credit card advice
Myths about credit scores abound. They tend to get passed on from one person to the next, and by the time the stories get to you, they can be hard to shake. However, if you believe them, your credit scores and financial health may suffer. It’s time to learn the correct information.
Here are eight of the most pervasive credit scoring myths.
1. There is Only One Real Score, FICO, and the Rest are Fake
FICO may be the most widely known and used of all the credit scores, but it is by no means the only one. There are plenty of versions of the FICO score from which a lender can choose, and they are all calculated by diving into the data listed on your consumer credit reports from each of the three agencies – TransUnion, Equifax, and Experian.
Your FICO scores will vary depending on which credit reporting agency is used. VantageScores are also commonly used by lenders, and the numbers are consistent among the credit reporting agencies. In addition, each of the credit reporting agencies has its own scores. All credit scores are real. Although you have no control over which score a business will choose to access, you can ensure that each score is high by using credit products responsibly.
2. Paying Past the Due Date Will Lower Your Credit Score
Not necessarily.

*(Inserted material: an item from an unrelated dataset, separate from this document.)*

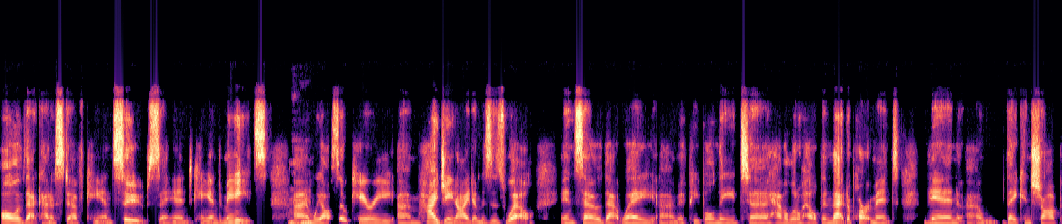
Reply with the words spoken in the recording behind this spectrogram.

If you send your credit card payment after the due date, you will be hit with a late payment fee, but the issuer won’t report you as delinquent until you miss an entire billing cycle. If you do, it will show up as “30 days late” on your report and your credit scores will take a hit.
Skip another and it will show as 60 days late, and so on. The more delinquencies you have on your report, the worse the credit damage will be. If you’re just a few days behind, though, that activity will be absent from your credit report and won’t be factored into your scores.
3. Employers Will Check Your Credit Scores
When you apply for a job, an employer may ask your permission to pull your credit report to see if you’re a desirable applicant. If so, you’ll be given a form to complete that allows them to access it, but your credit scores won’t be part of the deal.
That’s because credit scores are designed to help lenders make super swift judgments about you without having to examine all the data listed on the reports. A score allows them to approve a loan or line of credit in mere minutes. An employer doesn’t need (or want) to make such instantaneous decisions.
4. To Have a Credit Score, Credit Card Debt is Essential
Your history of borrowing and repaying money is required for a score to be developed, but hanging on to credit card debt is not. In fact, it’s detrimental to your credit score. Charging often but paying the balance to zero is always ideal. Mind that having a loan you’re paying incrementally can be positive for your credit score. By paying on time and showing a steadily declining balance, you’re proving to other lenders that you know how to handle that kind of credit product.
5. You Can Prevent a Scoring Ding if You Owe Less than 30% of the Credit Limit
There is no magic ceiling of debt acceptability. Think about it this way: imagine your credit card has a $1,000 limit and your balance is $299, a debt that is just under the 30% credit utilization mark.
If you believe the myth, your scores should be in terrific shape. But now imagine that you charged a large cafe latte with that card, putting your new balance at $305. Your scores won’t plummet off the scoring cliff because you’re a smidgen over the 30% mark. So keep it simple: carry no credit card debt.
6. Married Couples Have Merged Credit Reports and Scores
There is no such thing. Every individual who has borrowed or owes money will have a personal consumer credit report, and each credit report will have its own separate credit score.
The only time you will see your spouse’s account on your credit report is when they’re shared. For example, if you made your husband an authorized user on your credit card, it will be on both of your credit reports. Bought a car or house together? The loan will be on each of your reports, as well. Yet if you applied for and received an account in your name only, it will not be on your spouse’s report and won’t be factored into his or her score.
7. Applying for Credit Will Hurt Your Credit Score
Each scoring system is slightly different, but in general, the most important factors by far are the way you make your payments and the debt you owe relative to the amount you can borrow. If you send all payments in on time and keep your debt load very low, your scores will quickly rise to the excellent range.
Applications — also called hard inquiries — are factored into most scores, but in a minor way. Should you pursue credit products all over town? No, because that would make you look desperate to a lender. Your score will then drop a little, especially if you have few accounts or are new to credit.
That said, if you want to get a loan or credit card and your scores are in good shape for qualification, go for it.
8. Credit Scores are Discriminatory
Credit scores are based solely on the financial data listed on your consumer credit reports. All of that information is entered into a mathematical algorithm that predicts lending risk.
How you have managed your accounts in the past to the present is credit scoring food. Therefore your gender, race, address, age, or religion are never considerations. Nor do scores factor in your profession, income, and whether you’re a renter or a homeowner, though you may be asked to provide that information on a credit card or loan application. In short, the way you use credit products dictates your scores — that’s it.
Now that you know the facts about credit scores, you can pass them on to friends and family members. These myths stop with you.